  1. Kretzmer, David.  “Bombshell for the settlement enterprise in Levy Report.”  Haaretz.  July 10, 2012.

The far-reaching consequences of the Levy report mean Israeli must either recognize that the legal system in the West Bank resembles apartheid – or extend political rights for all …

  1. Levin, Kenneth.  “The Levy Report:  A Vital Beginning.”  Jerusalem Post.  October 5, 2012.

Some have argued that Israel is not obliged to maintain its giving up of these areas as the Palestinian Authority has never fulfilled its obligations under the relevant Oslo Accords…

  1. Gold, Dore.  “The Levy Report and the “Occupation” Narrative”.  The Algeimeiner.  July 20, 2012.

Looking back over the last two weeks, what appeared to hit a raw nerve with critics of the report of Justice Edmond Levy’s committee was not what it had to say about the specific issues for which it was appointed, like zoning and planning in the West Bank, but rather with how it dealt with the broader narrative for describing the Israeli-Palestinian conflict. This became evident in how the reaction focused on the report’s conclusion that “the classical laws of …

 

Perspectives:

  1.  
  2. “English translation of the legal arguments in the Levy Report (updated)”.  The Elders of Zion.  July 12, 2012.
  3. “Israel Policy Forum Letter to Netanyahu Concerning the Levy Report.“ Canadian Institute for Jewish Research.  July 13, 2012.
  4.  
  5.  Baker, Alan.  “Alan Baker Letter in Response to the Israel Policy Forum.”  Canadian Institute for Jewish Research.  July 18, 2012.
  1. Baker, Alan.  “Response to David Kretzner’s article; “Bombshell for the settlement enterprise in Levy Report.”  September 2, 2012.
  2.  
  3. “Levy Report Debate Continues.”  Conservative News and Views.  July 12, 2012.

Links:

 

  1. “Radio Excerpt:  Breaking Down the Levy Report.”  YishaiFleisher.com. July 15, 2012.
  1. Lazaroff, Tovah.  “PM asks AG to finalize opinion on Levy Report.” Jerusalem Post.  October 21, 2002.

      Ronen, Gil.  “Government Showdown on Levy Report Next Month.”  Arutz Sheva.  Aug.   24, 2012.
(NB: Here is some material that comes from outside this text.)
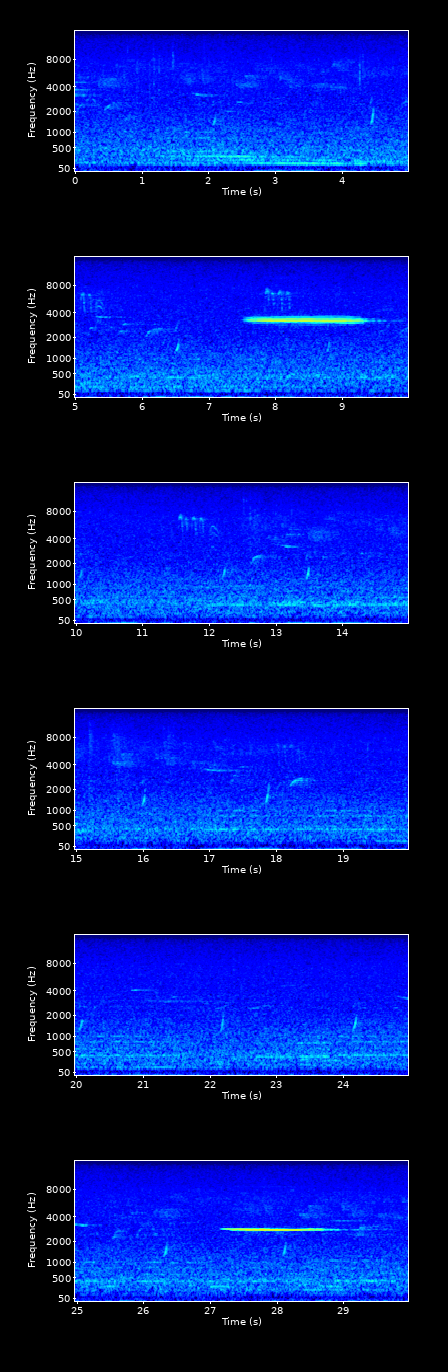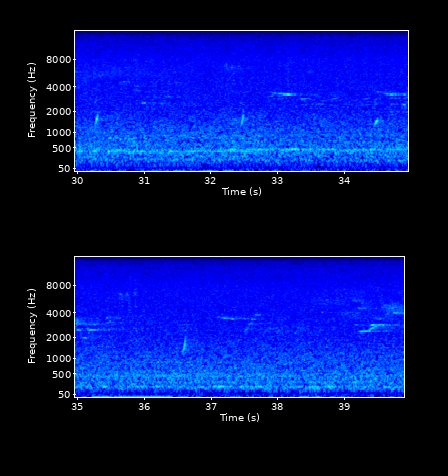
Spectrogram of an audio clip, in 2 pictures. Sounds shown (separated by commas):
Red-breasted Nuthatch song, Chestnut-backed Chickadee call, Swainson's Thrush call, unidentified sound, insect buzz, Varied Thrush song, Townsend's Warbler call, Hermit Thrush song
  1.  
  2. Levinson, Chaim.  “Netanyahu set to bury Levy Report on Legalizing Illegal West Bank Outposts.”  Haaretz.  Aug. 15, 2012.
  3.  
  4. Jones, Ryan.  “No Jews in Judea and Samaria.”  Israel Today Magazine.  October 16, 2012.
  5.  
  6. Orfi, Orit.  “American Jewish Leaders Urge Netanyahu to sign Levy Report.”  JewishJournal.com.  Aug. 20, 2012.
  7.  
  8. Tobin, Jonathan S.  “Does the Levy Report Doom Israel?”  Commentary Magazine.  July 17, 2012.
  9.  
  10. Greenberg, Joel.  “Migron:  The Storm that Wasn’t.”  Haaretz.  September 3, 2012.
  11.  
  12. Gordis, Daniel.  “Sinning Against Each Other.”  Israel Policy Forum.  July 26, 2012.